After watching The Social Dilemma, I was thinking about how we can all do our bit to try and fight back. To try an reclaim our own digital identity. Here are five things you can do right now to regain control.
- Turn off notifications. Use “Do Not Disturb Mode” on your phone so only calls get through to you. I’ve done this and felt great. I felt like I genuinely took back control over my time. Not having a constant ping of a tech company trying to grab my attention did my mental health wonders.
- Budget how much time you spend on social media. Delete apps from your phone so that when you spend time on something like Twitter, you need to be at your desk or similar. Force yourself to have greater control over your own time.
- Use an adblocker. I know there’s an irony here, but I would be happier knowing no one reaching this site ever sees ads because they’ve taken back control. You can use ad blockers to block lots of things beyond ads including tracking software too. Search engines like DuckDuckGo leave tracking at outside. They advertise based on the search query, not your behaviour.
- Buy an alarm clock. Use a proper alarm clock and leave your phone in the sitting room to charge at night. You don’t need the last and first thing you do in the day being targeted advertising.
- If you have kids, talk to them. Sit down together and watch this documentary. There’s nothing bad in here, just some hard truths. It’s not like watching a horror movie where Freddy is going to haunt their dreams.
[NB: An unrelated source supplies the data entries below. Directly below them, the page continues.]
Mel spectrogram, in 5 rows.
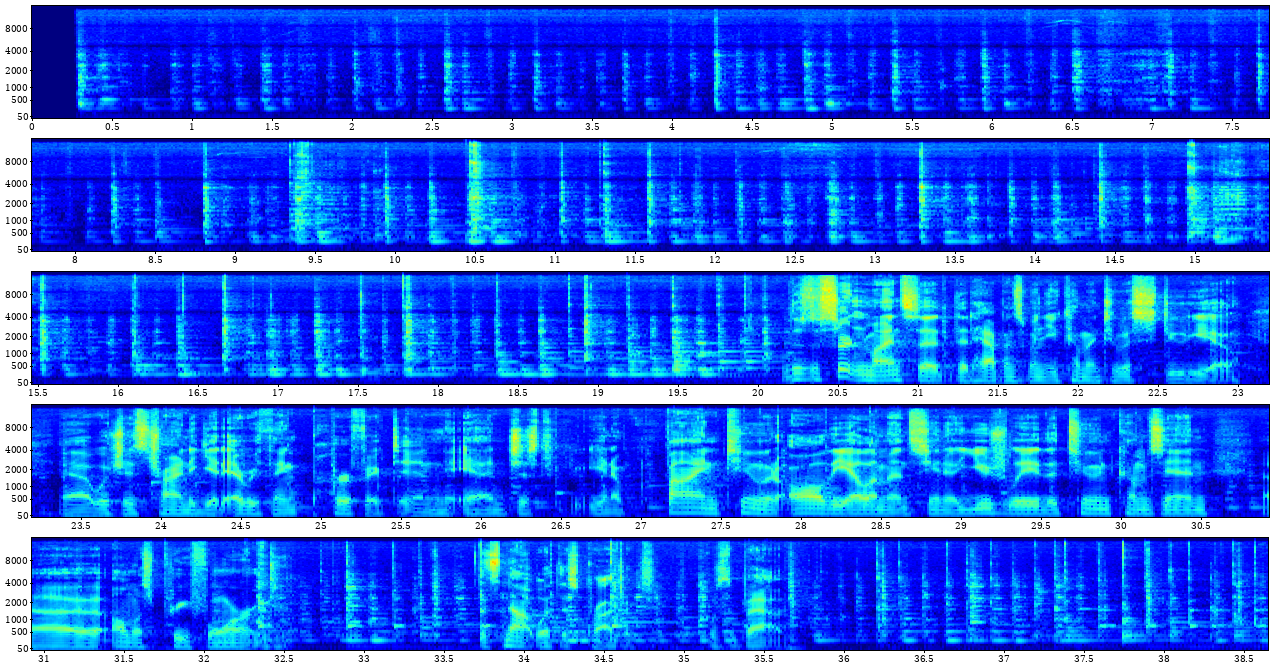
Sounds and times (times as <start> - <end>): Music: 0.3 - 38.6
Speech: 20.2 - 32.6, 33.7 - 35.8.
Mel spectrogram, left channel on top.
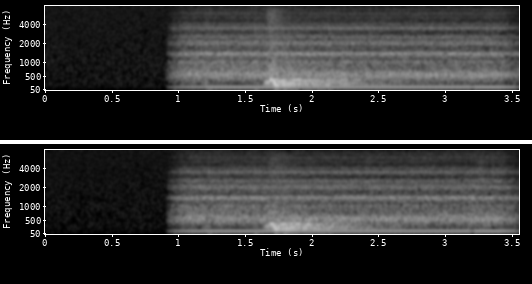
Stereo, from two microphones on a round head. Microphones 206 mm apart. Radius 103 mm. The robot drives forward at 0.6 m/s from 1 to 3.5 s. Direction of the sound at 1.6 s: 55° left (ahead or behind).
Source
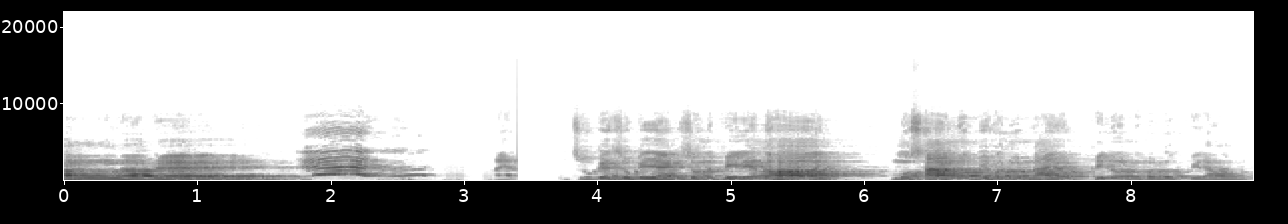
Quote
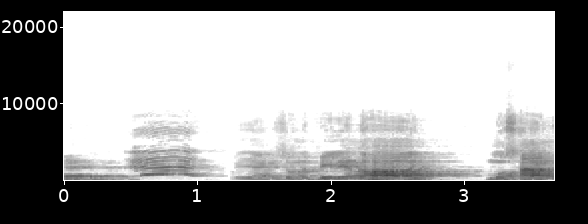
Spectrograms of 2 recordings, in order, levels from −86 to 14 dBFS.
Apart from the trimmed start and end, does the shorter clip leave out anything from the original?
yes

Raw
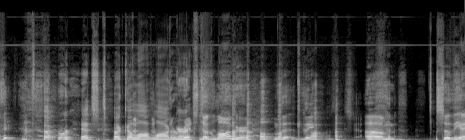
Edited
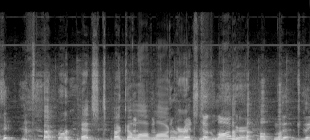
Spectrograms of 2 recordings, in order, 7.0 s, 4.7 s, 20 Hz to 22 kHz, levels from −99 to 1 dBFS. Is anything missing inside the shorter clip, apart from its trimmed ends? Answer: no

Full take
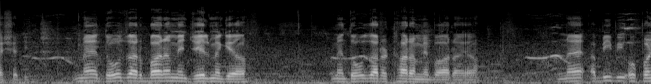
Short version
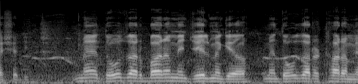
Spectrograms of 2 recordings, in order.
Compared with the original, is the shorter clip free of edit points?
no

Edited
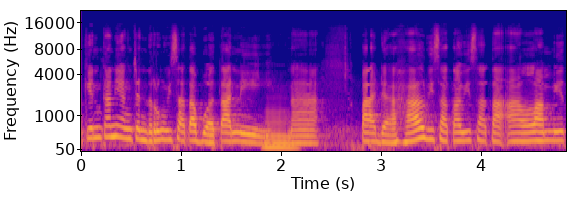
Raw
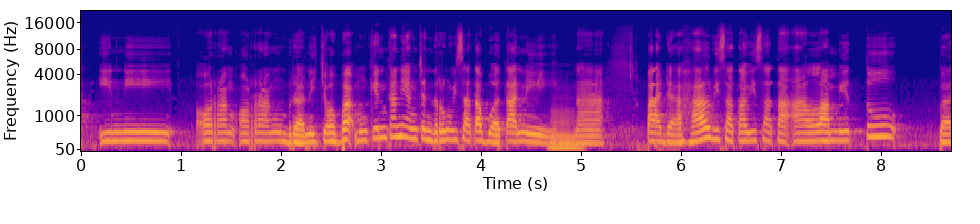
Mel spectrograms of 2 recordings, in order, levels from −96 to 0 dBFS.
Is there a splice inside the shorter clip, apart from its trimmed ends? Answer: no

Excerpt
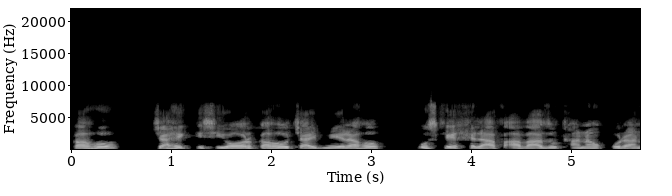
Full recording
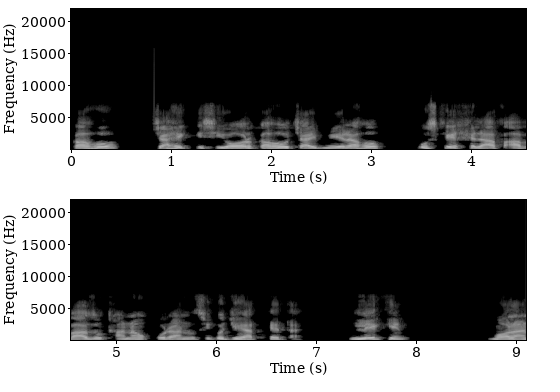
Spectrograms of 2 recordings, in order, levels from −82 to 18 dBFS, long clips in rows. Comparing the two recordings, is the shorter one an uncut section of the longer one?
yes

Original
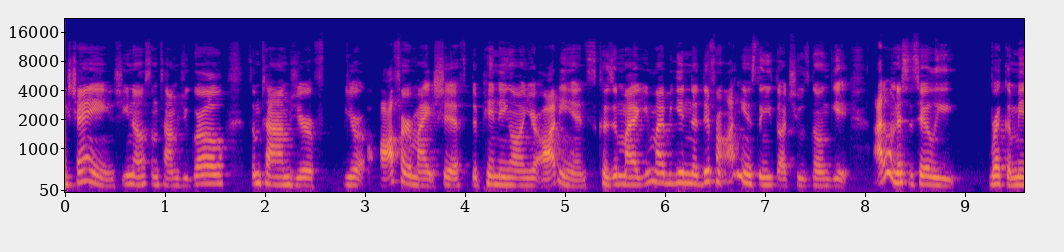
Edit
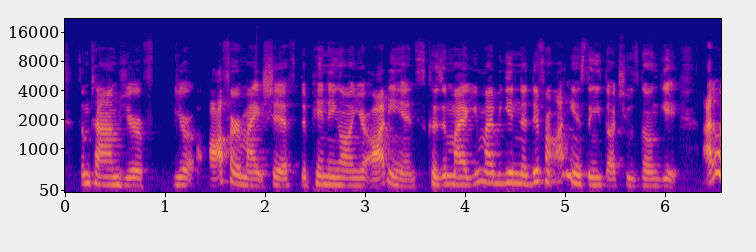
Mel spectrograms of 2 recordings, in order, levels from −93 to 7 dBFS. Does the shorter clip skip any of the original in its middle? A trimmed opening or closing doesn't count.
no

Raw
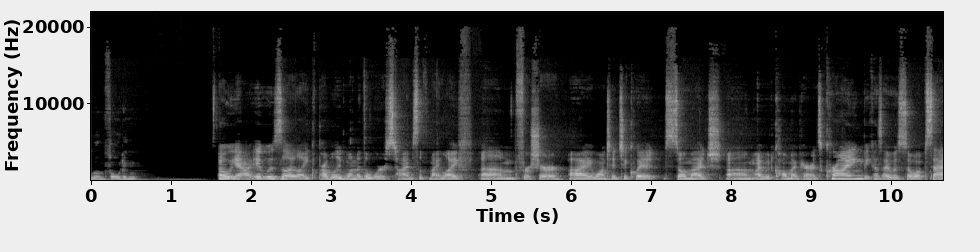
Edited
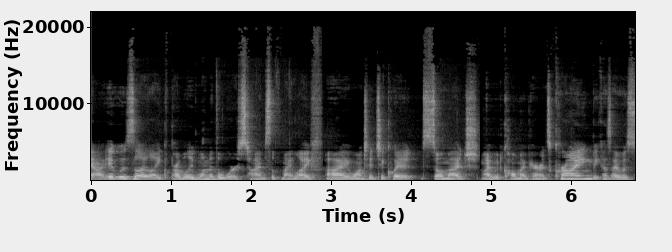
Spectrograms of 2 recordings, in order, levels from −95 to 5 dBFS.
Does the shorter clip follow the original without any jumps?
no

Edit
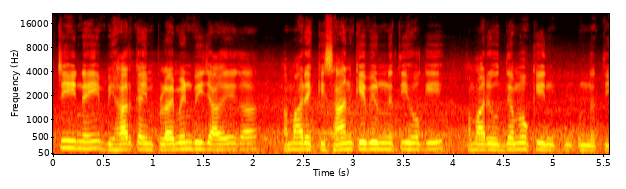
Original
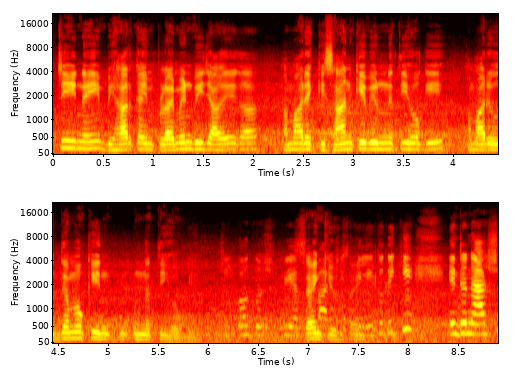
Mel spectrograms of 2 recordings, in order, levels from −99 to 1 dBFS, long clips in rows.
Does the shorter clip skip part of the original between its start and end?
no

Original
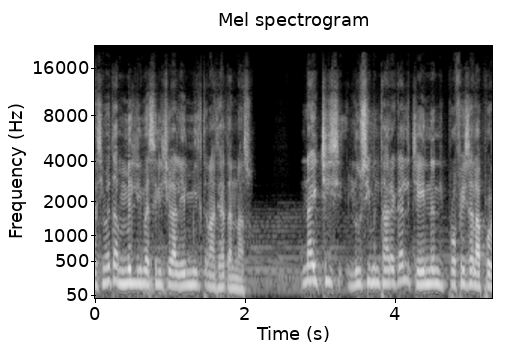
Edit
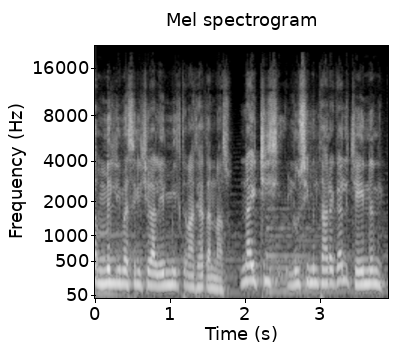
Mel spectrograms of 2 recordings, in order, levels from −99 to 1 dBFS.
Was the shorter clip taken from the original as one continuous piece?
no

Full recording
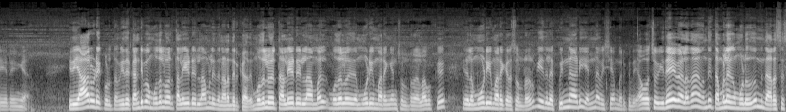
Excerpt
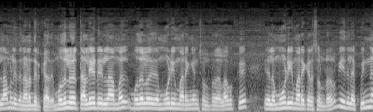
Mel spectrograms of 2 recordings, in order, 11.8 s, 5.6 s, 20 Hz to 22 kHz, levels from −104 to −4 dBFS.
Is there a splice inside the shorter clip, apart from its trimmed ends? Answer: no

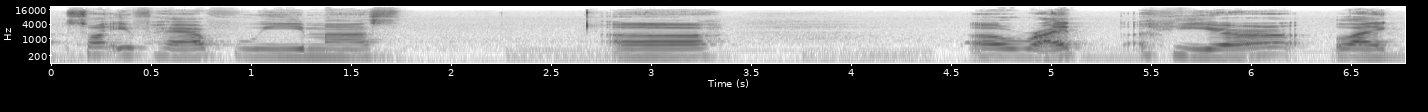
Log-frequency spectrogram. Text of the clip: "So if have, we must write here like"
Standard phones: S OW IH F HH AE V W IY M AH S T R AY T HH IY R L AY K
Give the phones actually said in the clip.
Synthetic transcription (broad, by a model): S OW IH F HH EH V W IY M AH S T R AY T HH IY R L AY K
Instead, this is a piece of TV that will arm them with an understanding of how influence works.